▶ [Exercise objective]
Before copying, set the pictures aside; then repeat every line below verbatim.

- - - - - - -

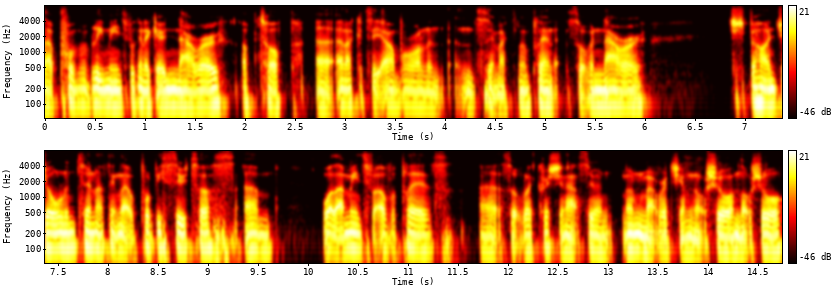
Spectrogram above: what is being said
that probably means we're going to go narrow up top. Uh, and I could see Almiron and, and St. Maximin playing sort of a narrow just behind Joelinton. I think that would probably suit us. Um, what that means for other players, uh, sort of like Christian Atsu and, and, Matt Ritchie, I'm not sure. I'm not sure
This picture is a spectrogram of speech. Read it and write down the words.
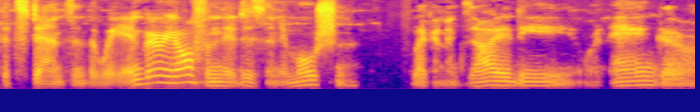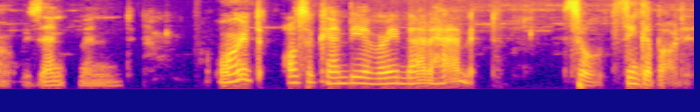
that stands in the way? And very often it is an emotion, like an anxiety or an anger or resentment, or it also can be a very bad habit. So think about it.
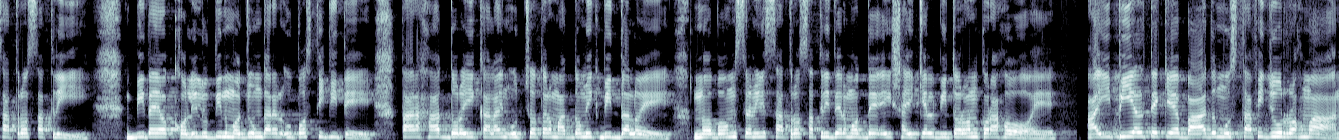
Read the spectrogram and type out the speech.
ছাত্রছাত্রী। বিধায়ক খলিলুদ্দিন মজুমদারের উপস্থিতিতে তার হাত ধরেই কালাইন উচ্চতর মাধ্যমিক বিদ্যালয়ে নবম শ্রেণির ছাত্রছাত্রীদের মধ্যে এই সাইকেল বিতরণ করা হয়। আইপিএল থেকে বাদ মুস্তাফিজুর রহমান।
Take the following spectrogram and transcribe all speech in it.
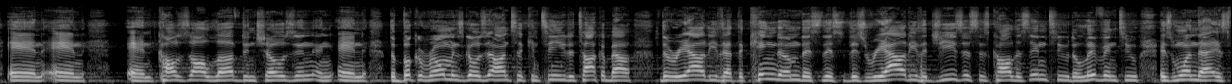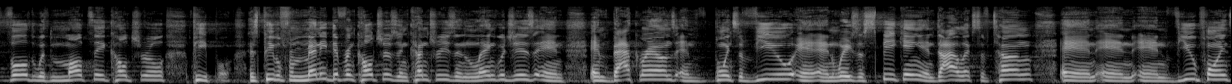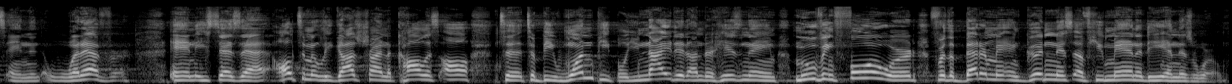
And, and and calls us all loved and chosen. And, and the book of Romans goes on to continue to talk about the reality that the kingdom, this, this, this reality that Jesus has called us into, to live into, is one that is filled with multicultural people. It's people from many different cultures and countries and languages and, and backgrounds and points of view and, and ways of speaking and dialects of tongue and, and, and viewpoints and whatever. And he says that ultimately God's trying to call us all to, to be one people, united under his name, moving forward for the betterment and goodness of humanity in this world.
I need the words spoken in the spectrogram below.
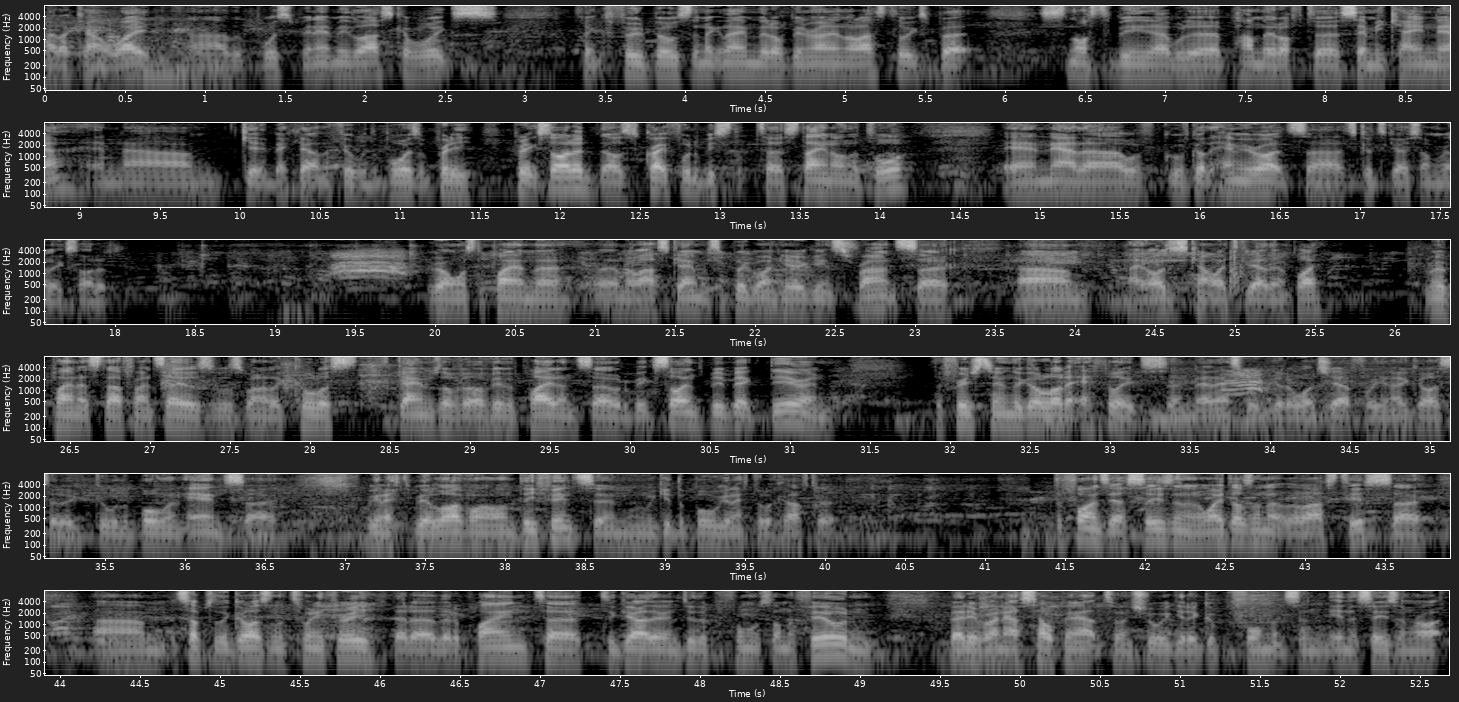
mate. I can't wait. Uh, the boys have been at me the last couple of weeks. I think Food Bill's the nickname that I've been running the last two weeks, but it's nice to be able to palm that off to Sammy Cane now and um, get it back out in the field with the boys. I'm pretty pretty excited. I was grateful to be to staying on the tour, and now that we've, we've got the hammy right, it's, uh, it's good to go. So I'm really excited. Everyone wants to play in the in the last game. It's a big one here against France, so um, mate, I just can't wait to get out there and play. Remember playing at Stade Francais was, was one of the coolest games I've, I've ever played, and so it'll be exciting to be back there. And the French team, they've got a lot of athletes, and, and that's what you've got to watch out for, you know, guys that are good with the ball in hand. So we're going to have to be alive on, on defence, and when we get the ball, we're going to have to look after it. Defines our season in a way, doesn't it, the last test? So um, it's up to the guys in the 23 that are, that are playing to, to go there and do the performance on the field, and about everyone else helping out to ensure we get a good performance and end the season right.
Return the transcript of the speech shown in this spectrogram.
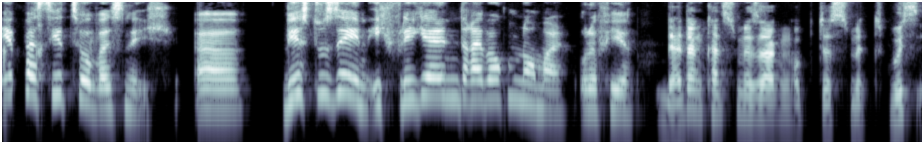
Mir passiert sowas nicht. Äh, wirst du sehen. Ich fliege in drei Wochen nochmal oder vier. Ja, dann kannst du mir sagen, ob das mit Wizz,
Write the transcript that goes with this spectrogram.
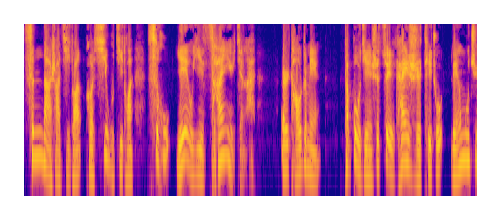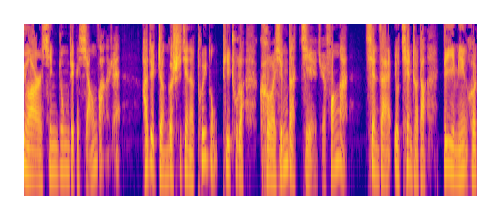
森大厦集团和西武集团似乎也有意参与进来。而陶之命，他不仅是最开始提出铃木俊二心中这个想法的人。还对整个事件的推动提出了可行的解决方案，现在又牵扯到第一名和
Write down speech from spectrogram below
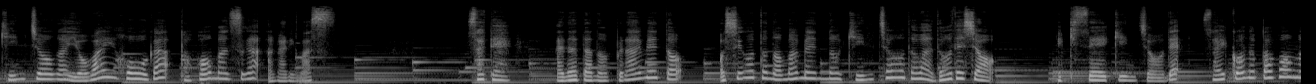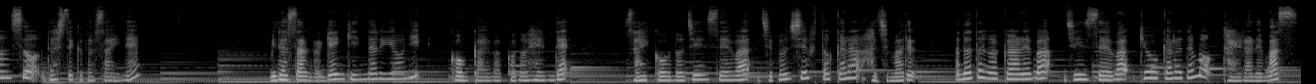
緊張が弱い方がパフォーマンスが上がります。さてあなたのプライベートお仕事の場面の緊張度はどうでしょう？適正緊張で最高のパフォーマンスを出してくださいね。皆さんが元気になるように今回はこの辺で。最高の人生は自分シフトから始まる。あなたが変われば人生は今日からでも変えられます。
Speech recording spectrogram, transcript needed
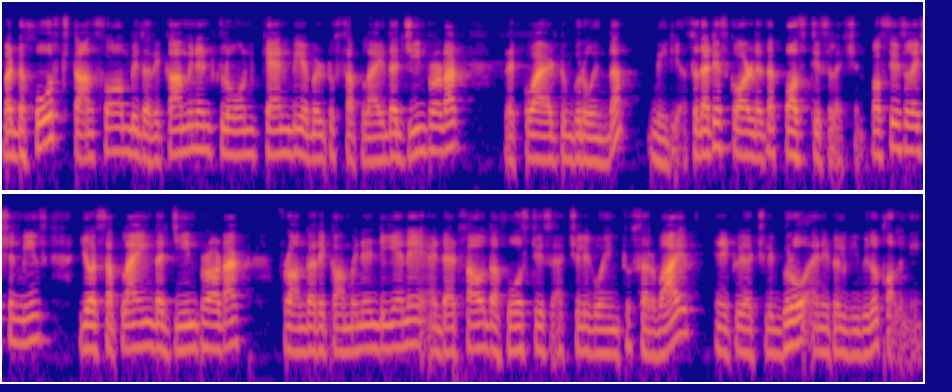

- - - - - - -

▶ [Written solution]
Spectrogram above: what is being said
that probably means we're going to go narrow up top. Uh, and I could see Almiron and, and St. Maximin playing sort of a narrow just behind Joelinton. I think that would probably suit us. Um, what that means for other players, uh, sort of like Christian Atsu and, and, Matt Ritchie, I'm not sure. I'm not sure
This picture is a spectrogram of speech. Read it and write down the words.
that stands in the way? And very often it is an emotion, like an anxiety or an anger or resentment, or it also can be a very bad habit. So think about it.
Read the spectrogram and type out the speech.
ছাত্রছাত্রী। বিধায়ক খলিলুদ্দিন মজুমদারের উপস্থিতিতে তার হাত ধরেই কালাইন উচ্চতর মাধ্যমিক বিদ্যালয়ে নবম শ্রেণির ছাত্রছাত্রীদের মধ্যে এই সাইকেল বিতরণ করা হয়। আইপিএল থেকে বাদ মুস্তাফিজুর রহমান।
Take the following spectrogram and transcribe all speech in it.
And, and and calls us all loved and chosen. And, and the book of Romans goes on to continue to talk about the reality that the kingdom, this, this, this reality that Jesus has called us into, to live into, is one that is filled with multicultural people. It's people from many different cultures and countries and languages and, and backgrounds and points of view and, and ways of speaking and dialects of tongue and, and, and viewpoints and whatever. And he says that ultimately God's trying to call us all to, to be one people, united under his name, moving forward for the betterment and goodness of humanity in this world.
I need the words spoken in the spectrogram below.
mate. I can't wait. Uh, the boys have been at me the last couple of weeks. I think Food Bill's the nickname that I've been running the last two weeks, but it's nice to be able to palm that off to Sammy Cane now and um, get it back out in the field with the boys. I'm pretty pretty excited. I was grateful to be to staying on the tour, and now that we've, we've got the hammy right, it's, uh, it's good to go. So I'm really excited. Everyone wants to play in the in the last game. It's a big one here against France, so um, mate, I just can't wait to get out there and play. Remember playing at Stade Francais was, was one of the coolest games I've, I've ever played, and so it'll be exciting to be back there. And the French team, they've got a lot of athletes, and, and that's what you've got to watch out for, you know, guys that are good with the ball in hand. So we're going to have to be alive on, on defence, and when we get the ball, we're going to have to look after it. Defines our season in a way, doesn't it, the last test? So um, it's up to the guys in the 23 that are, that are playing to, to go there and do the performance on the field, and about everyone else helping out to ensure we get a good performance and end the season right.
Return the transcript of the speech shown in this spectrogram.
Mir passiert sowas nicht. Äh, wirst du sehen. Ich fliege in drei Wochen nochmal oder vier. Ja, dann kannst du mir sagen, ob das mit Wizz,
Write the transcript that goes with this spectrogram.
森大厦集团和西武集团似乎也有意参与进来。而陶之命，他不仅是最开始提出铃木俊二心中这个想法的人。还对整个事件的推动提出了可行的解决方案，现在又牵扯到第一名和
Write down speech from spectrogram below
緊張が弱い方がパフォーマンスが上がります。さてあなたのプライベートお仕事の場面の緊張度はどうでしょう？適正緊張で最高のパフォーマンスを出してくださいね。皆さんが元気になるように今回はこの辺で。最高の人生は自分シフトから始まる。あなたが変われば人生は今日からでも変えられます。
Speech recording spectrogram, transcript needed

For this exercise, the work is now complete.